COMPOSERS: Glenn Gould
LABELS: Drakes Avenue Pictures
ALBUM TITLE: A film by Michèle Hozer & Peter Raymont
PERFORMER: Interviews with Cornelia Foss, Roxolana Roslak, Ray Roberts, Petula Clark, Vladimir Ashkenazy, Lorne Tulk, John Roberts, Mark Kingwell etc
CATALOGUE NO: DAP 7793 (PAL system; stereo; 16:9 picture format)
Glenn Gould’s public persona was that of a solitary, ascetic, visionary, eccentric, iconoclastic genius. This lovely film serves to humanise its subject while acknowledging that the iconic Gould remains both firmly entrenched and an endless source of fascination.
Alternating between clips of Gould himself and interviews with others about him, it explores his childhood, training, and early career in Canada. Then follows the astonishing impact of his 1955 recording of Bach’s Goldberg Variations, and his tumultuous concert career, including wildly successful Soviet appearances in 1957, and a 1962 performance of Brahms’s D minor Concerto with which conductor Leonard Bernstein publicly disagreed in advance. Following Gould’s retirement from the concert stage in 1964 came his forward-looking experiments with recording techniques and radio production, and ultimately his downward spiral into eccentricity and abuse of prescription drugs before his premature death at age 50.
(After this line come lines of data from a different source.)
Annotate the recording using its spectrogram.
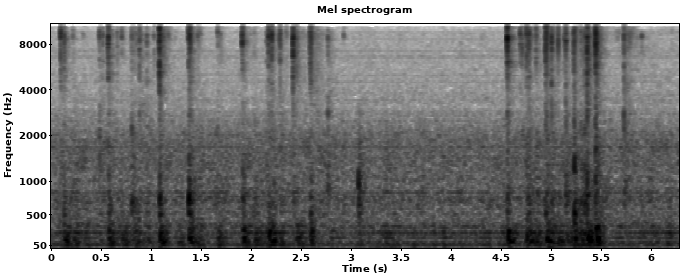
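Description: Faint computer-keyboard typing as a file name is entered: irregular keystrokes, one run in the first few seconds and a short second flurry near the end.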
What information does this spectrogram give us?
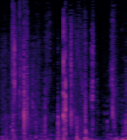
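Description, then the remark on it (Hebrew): Paper sheets rustle and crinkle in a quick string of soft, irregular bursts as pages are handed out, two sheets to each person, fairly quiet, with no voices over them. “זה הדף הבא שלנו. אתה יכול לבוא לחלק? שני דפים גם כן, כל אחד.”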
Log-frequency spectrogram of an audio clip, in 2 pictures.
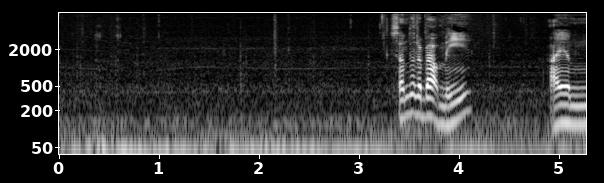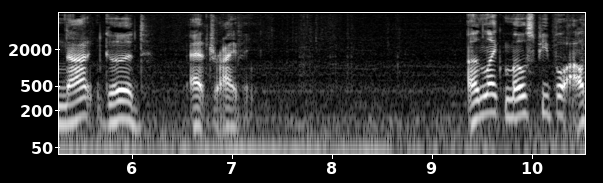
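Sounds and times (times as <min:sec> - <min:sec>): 
car engine rumbling while being parked: 0:00.0 - 0:10.5
speech: 0:03.3 - 0:04.2, 0:04.9 - 0:07.3, 0:09.4 - 0:10.5.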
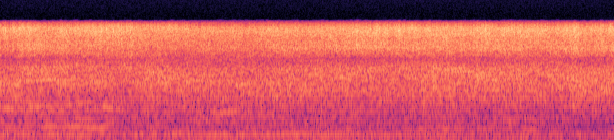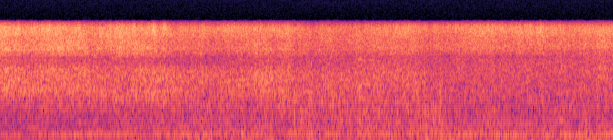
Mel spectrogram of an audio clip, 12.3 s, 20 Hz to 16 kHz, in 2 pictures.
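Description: Drift cars' engines revving up and down over a steady hiss of tyres and spray on a wet track, including a BMW 3 Series coupe sliding past.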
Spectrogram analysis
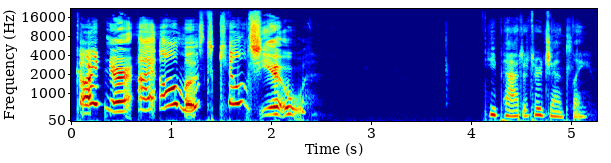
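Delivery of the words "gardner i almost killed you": high, loud, anguished crying out. Acted. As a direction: break down on his name. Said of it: "She started crying again".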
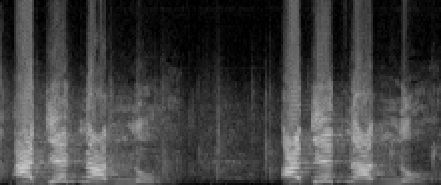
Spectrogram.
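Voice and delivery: high, loud, punched-out declaration; triumphant pulpit cry; emphatic preaching shout. Real, not acted. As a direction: shout it phrase by phrase. Emphatic answer to imagined questioners.

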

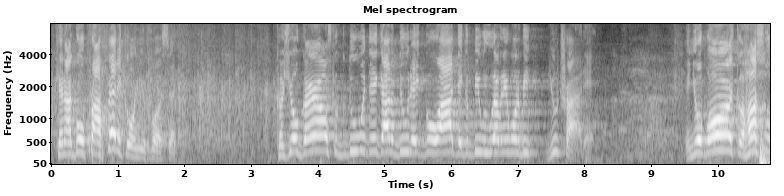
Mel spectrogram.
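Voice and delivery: loud, rising pulpit preaching; preaching at full force. Acted. Preacher exhorting his church, full-force preaching. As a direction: drive it home to the congregation.

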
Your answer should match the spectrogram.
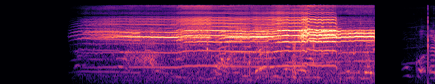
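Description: A group of Asian small-clawed otters calling together while waiting to be fed: many high-pitched squeaks and chirps overlapping. The sound fades in about a second in and cuts off suddenly near the end.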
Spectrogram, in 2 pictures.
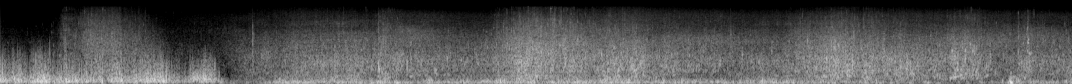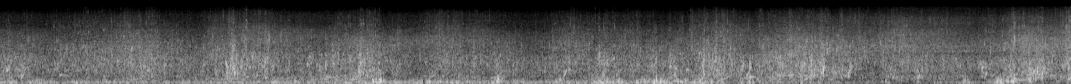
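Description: Sea waves lap and splash steadily, outdoors in a breeze.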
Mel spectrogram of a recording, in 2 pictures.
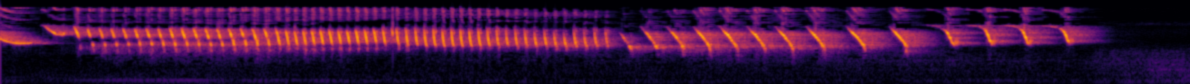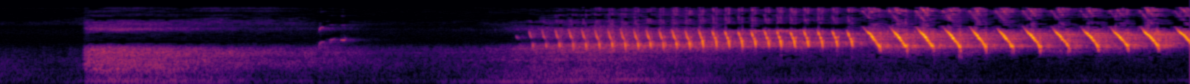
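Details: Domestic canary song played to tutor young canaries learning to sing: high buzzy trills and rapid repeated notes, interrupted midway by a short silence and a burst of rustling noise, then fast trilling resumes to the end.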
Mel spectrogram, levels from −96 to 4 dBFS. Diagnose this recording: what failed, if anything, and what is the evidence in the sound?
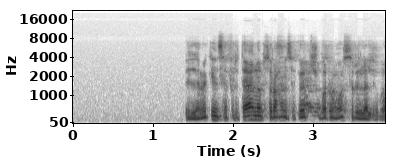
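The failure is in call processing, an echo leak. From 2.27 s to the end of the recording there's a second, fainter copy of the speech trailing the original by about 0.72 s, sitting roughly 10 dB under it. That's most likely the far end playing the call over a loudspeaker, with its echo canceller failing to scrub what the microphone picked up, so the leftover got sent straight back down the line.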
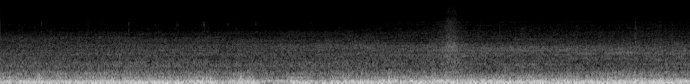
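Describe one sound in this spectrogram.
Wind buffets against the car window.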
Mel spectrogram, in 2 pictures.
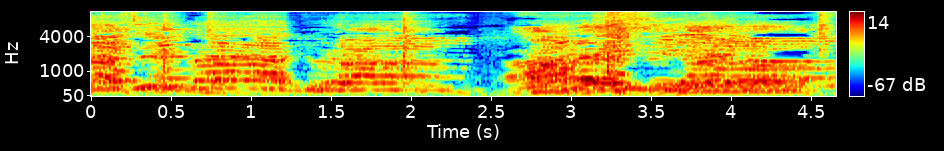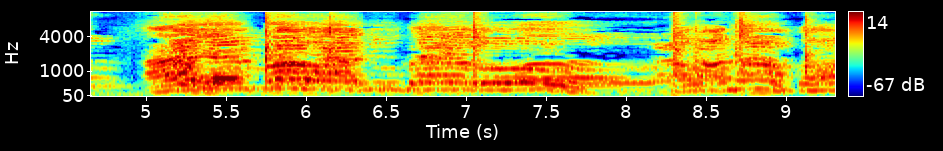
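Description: A woman crying out with emotion in long wailing phrases that rise and fall, with a few sharp hand claps.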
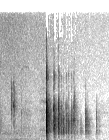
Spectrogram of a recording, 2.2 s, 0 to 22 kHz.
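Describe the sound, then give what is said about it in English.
A die is tossed onto a hard surface and comes up a 1: one sharp clack, then a quickening run of smaller rattling bounces that fade out within about a second. No one speaks. “I'll be 1 and 2 since I just rolled a 1.”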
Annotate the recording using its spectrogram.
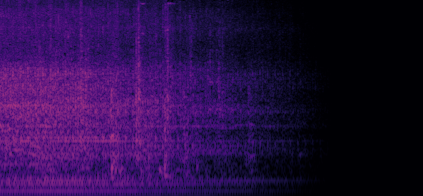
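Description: A heavy roller crunches slowly over sand.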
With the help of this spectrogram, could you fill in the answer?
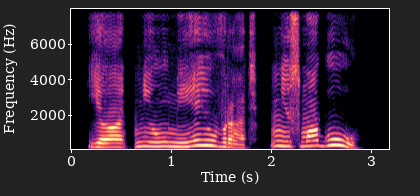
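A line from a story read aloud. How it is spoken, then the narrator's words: Glum drawl. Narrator (Russian): уныло протянул Ясик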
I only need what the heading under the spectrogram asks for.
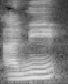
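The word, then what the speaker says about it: אני: o o pastor bom em hebraico fica assim ani para quem não sabe essa essa pronúncia ani é eu sou ani ou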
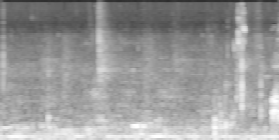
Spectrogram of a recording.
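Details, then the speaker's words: Low rumbling with soft squishy gurgles from an adult woman's stomach before making pancakes: ordinary stomach growling (borborygmi). "did you hear that's my tummy growling oh my goodness"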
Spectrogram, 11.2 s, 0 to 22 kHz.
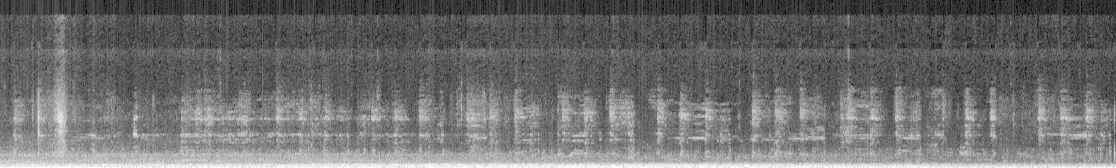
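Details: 2006 Nissan Almera Classic SE, manual, while driving: steady low droning hum from the front wheels under road roar, no knocks, came on suddenly overnight; front left hub bearing found worn.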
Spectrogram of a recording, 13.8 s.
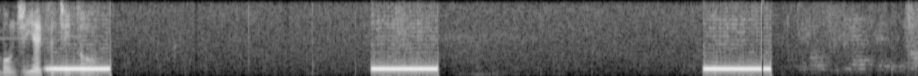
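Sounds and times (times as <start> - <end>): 
speech: 0.2 - 1.5
telephone ringing tone on an outgoing call: 0.7 - 1.7, 5.6 - 6.6, 10.6 - 11.6.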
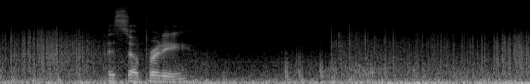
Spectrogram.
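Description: Ships firing weapons in a large battle in the video game EVE Online, heard as rumbling distant blasts and crackling bursts under wind-like noise, with a person speaking briefly over it.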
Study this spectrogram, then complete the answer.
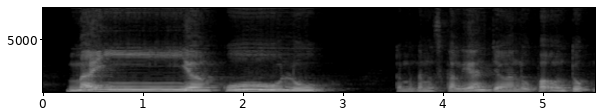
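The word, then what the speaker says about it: من يقول: Cara membacanya adalah meleburkan nun sukun ke huruf berikutnya dan disertai gunnah yang dipanjangkan 2-3 harokat. Contohnya, nun sukun bertemu ya, may yaqulu.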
Among the many who discuss Gould perceptively here are Cornelia Foss (wife of composer Lukas Foss) and her children, who all left Foss to live with Gould in Toronto in 1968-72, his lifelong friend John Roberts, and those close to Gould in his retirement years (recording engineer Lorne Tulk, gofer Ray Roberts, and soprano Roxolana Roslak). A fellow student at the Toronto Conservatory of Music, Ruth Watson Henderson, demonstrates an instructional technique (‘tapping’) of Gould’s teacher Alberto Guerrero and suggests its role in the formation of Gould’s style.
Altogether, this portrait reverently demythologises a man whose recordings and musical example remain provocative, inspiring and utterly unique. The bonus ‘extras’ recycle some film footage but add rewarding information. David Breckbill